"Johnny Reid came in here on a number of occasions with a guitar, sat down and played me some of his songs. You could smell the success coming but he had no idea of the business. And I said, 'Johnny, I'm gonna put you on the next cover of Country Music News.' That would've been the first cover of 2000, but as it turns out, Hank Snow passes away on December 20th. So, I jump on doing eight-page coverage of Hank Snow in the middle of the paper.
"That particular issue of the paper was in demand literally around the world. Johnny Reid was on the cover very quickly after this issue spread around, Reid suddenly got noticed.
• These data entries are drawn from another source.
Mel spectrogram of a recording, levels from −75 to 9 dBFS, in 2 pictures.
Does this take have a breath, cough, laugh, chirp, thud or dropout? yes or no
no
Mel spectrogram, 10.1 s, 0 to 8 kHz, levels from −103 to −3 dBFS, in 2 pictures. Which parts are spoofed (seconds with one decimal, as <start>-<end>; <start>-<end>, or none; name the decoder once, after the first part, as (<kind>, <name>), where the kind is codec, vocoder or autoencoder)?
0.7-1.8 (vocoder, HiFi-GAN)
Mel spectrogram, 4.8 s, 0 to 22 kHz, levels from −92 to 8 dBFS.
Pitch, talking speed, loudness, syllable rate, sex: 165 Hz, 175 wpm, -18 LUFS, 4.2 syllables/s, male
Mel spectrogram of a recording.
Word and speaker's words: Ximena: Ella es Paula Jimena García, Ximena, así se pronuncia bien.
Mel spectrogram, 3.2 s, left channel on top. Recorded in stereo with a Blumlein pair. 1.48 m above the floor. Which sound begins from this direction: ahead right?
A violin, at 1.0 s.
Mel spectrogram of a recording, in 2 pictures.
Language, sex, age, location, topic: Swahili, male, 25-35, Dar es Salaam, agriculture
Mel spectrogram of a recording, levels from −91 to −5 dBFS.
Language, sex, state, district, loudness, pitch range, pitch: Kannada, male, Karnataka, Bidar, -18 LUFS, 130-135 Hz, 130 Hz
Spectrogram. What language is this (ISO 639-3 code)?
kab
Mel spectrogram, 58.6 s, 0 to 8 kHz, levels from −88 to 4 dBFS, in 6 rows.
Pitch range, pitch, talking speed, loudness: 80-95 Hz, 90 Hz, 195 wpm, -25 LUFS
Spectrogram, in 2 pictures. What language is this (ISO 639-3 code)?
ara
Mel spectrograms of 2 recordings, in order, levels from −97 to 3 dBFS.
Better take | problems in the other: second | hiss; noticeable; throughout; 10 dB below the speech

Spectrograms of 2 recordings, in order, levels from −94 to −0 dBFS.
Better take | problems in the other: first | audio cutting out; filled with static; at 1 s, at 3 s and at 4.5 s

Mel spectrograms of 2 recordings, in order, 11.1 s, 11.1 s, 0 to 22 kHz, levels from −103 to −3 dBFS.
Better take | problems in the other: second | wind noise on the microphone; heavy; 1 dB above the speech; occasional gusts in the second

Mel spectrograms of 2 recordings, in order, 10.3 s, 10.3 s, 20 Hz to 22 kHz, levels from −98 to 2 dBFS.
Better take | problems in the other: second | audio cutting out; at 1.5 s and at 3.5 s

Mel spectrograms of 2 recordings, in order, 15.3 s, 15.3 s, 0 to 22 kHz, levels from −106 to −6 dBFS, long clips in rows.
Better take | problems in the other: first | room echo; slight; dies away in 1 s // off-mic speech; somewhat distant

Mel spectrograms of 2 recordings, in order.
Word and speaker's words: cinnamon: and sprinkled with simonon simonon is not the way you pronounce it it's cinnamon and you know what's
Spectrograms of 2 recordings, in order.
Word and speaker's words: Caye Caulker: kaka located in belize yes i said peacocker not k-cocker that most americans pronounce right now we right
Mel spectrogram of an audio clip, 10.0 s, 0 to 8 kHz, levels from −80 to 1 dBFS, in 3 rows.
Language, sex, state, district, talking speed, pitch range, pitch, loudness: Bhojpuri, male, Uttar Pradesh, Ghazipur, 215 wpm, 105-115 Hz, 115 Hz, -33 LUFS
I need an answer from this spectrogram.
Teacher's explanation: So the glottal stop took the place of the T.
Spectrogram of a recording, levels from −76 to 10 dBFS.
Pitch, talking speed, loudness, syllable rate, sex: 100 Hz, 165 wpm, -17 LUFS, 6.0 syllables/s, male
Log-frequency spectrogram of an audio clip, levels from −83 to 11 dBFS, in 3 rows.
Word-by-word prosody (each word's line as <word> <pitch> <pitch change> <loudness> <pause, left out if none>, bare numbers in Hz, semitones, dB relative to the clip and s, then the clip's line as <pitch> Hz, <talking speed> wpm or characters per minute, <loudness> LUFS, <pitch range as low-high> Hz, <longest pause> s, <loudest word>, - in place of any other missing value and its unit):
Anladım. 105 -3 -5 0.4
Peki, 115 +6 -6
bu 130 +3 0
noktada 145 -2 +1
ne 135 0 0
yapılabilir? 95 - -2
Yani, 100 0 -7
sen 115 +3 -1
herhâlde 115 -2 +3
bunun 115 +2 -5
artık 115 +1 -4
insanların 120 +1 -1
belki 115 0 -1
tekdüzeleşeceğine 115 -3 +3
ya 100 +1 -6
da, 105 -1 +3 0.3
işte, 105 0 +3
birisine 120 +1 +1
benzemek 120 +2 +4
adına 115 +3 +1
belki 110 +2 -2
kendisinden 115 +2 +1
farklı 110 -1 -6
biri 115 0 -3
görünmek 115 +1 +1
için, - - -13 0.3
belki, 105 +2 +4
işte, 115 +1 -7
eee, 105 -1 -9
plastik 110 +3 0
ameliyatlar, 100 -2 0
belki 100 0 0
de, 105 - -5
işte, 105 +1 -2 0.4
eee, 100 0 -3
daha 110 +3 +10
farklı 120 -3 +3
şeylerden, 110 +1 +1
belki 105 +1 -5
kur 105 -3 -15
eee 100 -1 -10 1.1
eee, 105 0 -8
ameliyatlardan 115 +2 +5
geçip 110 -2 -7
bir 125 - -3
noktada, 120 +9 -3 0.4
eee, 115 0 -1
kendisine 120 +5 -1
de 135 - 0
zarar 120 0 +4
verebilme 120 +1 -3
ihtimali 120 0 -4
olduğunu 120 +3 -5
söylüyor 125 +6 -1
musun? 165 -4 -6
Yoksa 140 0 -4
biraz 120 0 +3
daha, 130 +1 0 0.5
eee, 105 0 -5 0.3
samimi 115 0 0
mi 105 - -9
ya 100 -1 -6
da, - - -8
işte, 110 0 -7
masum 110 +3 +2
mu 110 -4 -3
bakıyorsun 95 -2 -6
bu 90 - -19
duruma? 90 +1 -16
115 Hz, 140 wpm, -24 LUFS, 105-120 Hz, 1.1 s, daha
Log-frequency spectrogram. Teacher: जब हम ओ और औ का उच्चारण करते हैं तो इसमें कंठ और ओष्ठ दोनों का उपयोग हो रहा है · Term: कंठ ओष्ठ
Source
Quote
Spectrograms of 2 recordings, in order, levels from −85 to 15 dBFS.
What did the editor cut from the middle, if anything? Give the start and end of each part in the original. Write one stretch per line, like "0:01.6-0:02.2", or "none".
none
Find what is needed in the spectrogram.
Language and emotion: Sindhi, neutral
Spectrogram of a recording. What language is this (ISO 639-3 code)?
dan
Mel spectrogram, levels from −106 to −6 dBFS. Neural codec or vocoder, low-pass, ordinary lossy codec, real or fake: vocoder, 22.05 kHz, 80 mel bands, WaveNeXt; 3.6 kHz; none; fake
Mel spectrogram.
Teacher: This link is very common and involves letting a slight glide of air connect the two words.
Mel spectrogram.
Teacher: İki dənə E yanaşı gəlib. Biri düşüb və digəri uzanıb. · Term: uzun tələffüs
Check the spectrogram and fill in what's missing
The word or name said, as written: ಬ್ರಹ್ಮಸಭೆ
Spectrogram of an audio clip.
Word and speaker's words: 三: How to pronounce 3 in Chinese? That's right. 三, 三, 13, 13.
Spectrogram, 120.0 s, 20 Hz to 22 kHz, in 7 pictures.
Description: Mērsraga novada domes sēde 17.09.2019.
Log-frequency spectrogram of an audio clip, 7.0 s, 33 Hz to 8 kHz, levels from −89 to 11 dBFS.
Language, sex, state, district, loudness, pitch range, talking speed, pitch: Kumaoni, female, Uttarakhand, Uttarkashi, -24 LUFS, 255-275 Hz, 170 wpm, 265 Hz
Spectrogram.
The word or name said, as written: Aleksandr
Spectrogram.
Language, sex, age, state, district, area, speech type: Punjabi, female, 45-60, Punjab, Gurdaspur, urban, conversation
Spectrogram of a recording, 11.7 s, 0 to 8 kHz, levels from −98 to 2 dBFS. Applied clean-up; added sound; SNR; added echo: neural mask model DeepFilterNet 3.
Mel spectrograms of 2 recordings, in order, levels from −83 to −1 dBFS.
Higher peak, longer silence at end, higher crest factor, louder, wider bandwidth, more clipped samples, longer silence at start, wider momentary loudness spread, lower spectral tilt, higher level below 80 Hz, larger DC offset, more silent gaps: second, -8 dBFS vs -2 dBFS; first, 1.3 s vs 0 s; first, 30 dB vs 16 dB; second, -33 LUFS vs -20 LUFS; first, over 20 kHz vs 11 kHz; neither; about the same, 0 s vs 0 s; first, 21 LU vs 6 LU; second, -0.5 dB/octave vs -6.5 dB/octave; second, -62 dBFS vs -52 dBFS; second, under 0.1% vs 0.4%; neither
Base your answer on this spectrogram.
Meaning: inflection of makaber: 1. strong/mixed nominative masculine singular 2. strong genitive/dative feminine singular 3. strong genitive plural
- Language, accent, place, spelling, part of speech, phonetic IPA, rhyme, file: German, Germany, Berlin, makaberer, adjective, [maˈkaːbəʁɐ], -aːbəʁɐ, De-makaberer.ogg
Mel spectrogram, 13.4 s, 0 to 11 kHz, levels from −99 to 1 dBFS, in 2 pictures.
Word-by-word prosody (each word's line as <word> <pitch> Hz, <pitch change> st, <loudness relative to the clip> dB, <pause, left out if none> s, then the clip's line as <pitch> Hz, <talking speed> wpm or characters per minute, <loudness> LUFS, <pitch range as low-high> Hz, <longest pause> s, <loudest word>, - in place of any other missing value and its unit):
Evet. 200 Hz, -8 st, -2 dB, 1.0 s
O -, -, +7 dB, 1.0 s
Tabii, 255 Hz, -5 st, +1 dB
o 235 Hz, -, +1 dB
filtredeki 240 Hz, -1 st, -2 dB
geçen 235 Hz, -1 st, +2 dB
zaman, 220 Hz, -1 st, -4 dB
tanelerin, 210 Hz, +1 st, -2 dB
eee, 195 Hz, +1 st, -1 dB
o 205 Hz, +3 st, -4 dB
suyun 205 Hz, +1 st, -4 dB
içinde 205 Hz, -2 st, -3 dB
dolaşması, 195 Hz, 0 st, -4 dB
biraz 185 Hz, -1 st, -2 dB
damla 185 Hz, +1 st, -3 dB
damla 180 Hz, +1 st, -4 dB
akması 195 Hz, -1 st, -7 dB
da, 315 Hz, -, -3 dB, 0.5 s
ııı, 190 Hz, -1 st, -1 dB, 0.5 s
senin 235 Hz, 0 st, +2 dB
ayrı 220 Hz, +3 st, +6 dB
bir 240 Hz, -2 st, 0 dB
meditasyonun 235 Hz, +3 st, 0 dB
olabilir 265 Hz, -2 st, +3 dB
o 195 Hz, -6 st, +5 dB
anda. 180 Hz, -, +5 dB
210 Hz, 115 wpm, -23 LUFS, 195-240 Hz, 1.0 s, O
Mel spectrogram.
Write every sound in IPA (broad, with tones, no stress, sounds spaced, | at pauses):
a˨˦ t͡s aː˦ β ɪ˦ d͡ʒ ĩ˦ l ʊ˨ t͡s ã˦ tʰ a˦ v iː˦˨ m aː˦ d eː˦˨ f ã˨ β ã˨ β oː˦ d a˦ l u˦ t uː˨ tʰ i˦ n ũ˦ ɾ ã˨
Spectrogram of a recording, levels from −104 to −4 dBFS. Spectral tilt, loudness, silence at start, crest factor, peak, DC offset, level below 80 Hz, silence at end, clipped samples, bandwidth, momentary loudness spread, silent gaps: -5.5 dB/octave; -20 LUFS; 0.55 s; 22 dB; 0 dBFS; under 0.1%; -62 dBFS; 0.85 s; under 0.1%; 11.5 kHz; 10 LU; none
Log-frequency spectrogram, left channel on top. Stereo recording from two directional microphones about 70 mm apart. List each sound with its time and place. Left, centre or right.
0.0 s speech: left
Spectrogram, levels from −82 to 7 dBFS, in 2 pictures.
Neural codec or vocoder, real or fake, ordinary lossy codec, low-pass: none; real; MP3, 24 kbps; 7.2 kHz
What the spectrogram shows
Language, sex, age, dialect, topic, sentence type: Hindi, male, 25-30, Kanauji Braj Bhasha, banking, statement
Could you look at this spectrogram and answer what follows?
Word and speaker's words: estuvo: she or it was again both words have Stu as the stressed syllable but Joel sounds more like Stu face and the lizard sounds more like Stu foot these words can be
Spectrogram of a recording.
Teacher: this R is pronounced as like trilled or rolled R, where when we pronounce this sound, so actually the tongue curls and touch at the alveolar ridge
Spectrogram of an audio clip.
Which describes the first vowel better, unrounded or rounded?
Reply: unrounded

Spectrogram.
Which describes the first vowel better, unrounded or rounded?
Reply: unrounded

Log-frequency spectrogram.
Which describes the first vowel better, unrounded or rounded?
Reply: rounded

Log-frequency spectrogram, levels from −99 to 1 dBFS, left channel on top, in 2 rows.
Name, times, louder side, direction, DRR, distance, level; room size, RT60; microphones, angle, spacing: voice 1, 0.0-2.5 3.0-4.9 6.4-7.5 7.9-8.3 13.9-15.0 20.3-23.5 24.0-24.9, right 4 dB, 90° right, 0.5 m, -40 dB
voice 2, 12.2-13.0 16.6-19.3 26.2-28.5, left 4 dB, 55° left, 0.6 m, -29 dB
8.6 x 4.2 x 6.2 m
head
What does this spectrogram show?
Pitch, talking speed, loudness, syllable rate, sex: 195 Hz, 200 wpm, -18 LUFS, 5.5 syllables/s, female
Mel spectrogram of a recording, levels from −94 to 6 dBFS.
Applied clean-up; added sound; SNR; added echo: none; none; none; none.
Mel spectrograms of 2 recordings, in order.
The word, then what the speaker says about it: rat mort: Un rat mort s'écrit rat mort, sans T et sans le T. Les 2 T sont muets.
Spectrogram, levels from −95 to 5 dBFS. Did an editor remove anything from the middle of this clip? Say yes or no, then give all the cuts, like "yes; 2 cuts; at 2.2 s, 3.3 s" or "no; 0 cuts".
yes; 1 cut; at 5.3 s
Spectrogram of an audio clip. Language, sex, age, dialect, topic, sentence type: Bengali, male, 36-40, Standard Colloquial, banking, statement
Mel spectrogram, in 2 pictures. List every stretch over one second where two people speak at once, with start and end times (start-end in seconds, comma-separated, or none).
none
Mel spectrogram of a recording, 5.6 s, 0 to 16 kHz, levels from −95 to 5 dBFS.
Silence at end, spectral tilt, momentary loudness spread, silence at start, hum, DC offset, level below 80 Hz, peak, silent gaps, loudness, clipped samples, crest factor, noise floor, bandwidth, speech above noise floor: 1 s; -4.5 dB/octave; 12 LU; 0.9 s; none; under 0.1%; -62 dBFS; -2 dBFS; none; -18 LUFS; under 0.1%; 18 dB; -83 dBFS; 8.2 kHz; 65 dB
I don't know if Johnny realizes it, but I think that opened the door for him."
"And, of course, I wrote the first cover story on Shania Twain."
Delaney also took pride in revealing some of Canadian country music's more obscure tales.
"Canadian artist Hal Willis had a novelty hit with a song called The Lumberjack," he recalls. "He was from Rouyn, Québec: Hal and his wife Ginger Willis were big in the Canadian market here but were enticed to go to Nashville in the early '50s. After being there, they made their way as songwriters with hits, by Jim Reeves and Patsy Cline and all the major artists, but they were a Canadian husband-wife team. They were friends with Hank Snow and Hank was involved in getting them down to Nashville. When Hank did an Elvis tour, he had Hal Willis as an opening attraction. It never really gets much attention."
But his biggest reward throughout the years?
"The friendships are what still hold today," he says. "People like David Thompson and Ray Griff and Gary Buck and Mike Graham - we became such great friends and the friendships just held. The friendships are what I cherish the most."
The CMA Ontario Impact Award is giving Delaney some respite in an increasingly difficult life, which - aside from being complicated by his own health issues - also extends to Joanne, his wife of 57 years, who is living in long-term care and whom he visits daily, punctually, at 1 p.m.
"My wife being diagnosed with dementia is 10 times worse," says Delaney. "I visit her every day and it's just such a sad, heartbreaking thing that I don't even worry about my cancer and my pacemaker anymore.
"I dedicate this important award to my wife, Joanne, my very best friend. It brings tears to my eyes. It's such a wicked disease that I would go through cancer and heart disease 10 times over again if I could free her from that crap."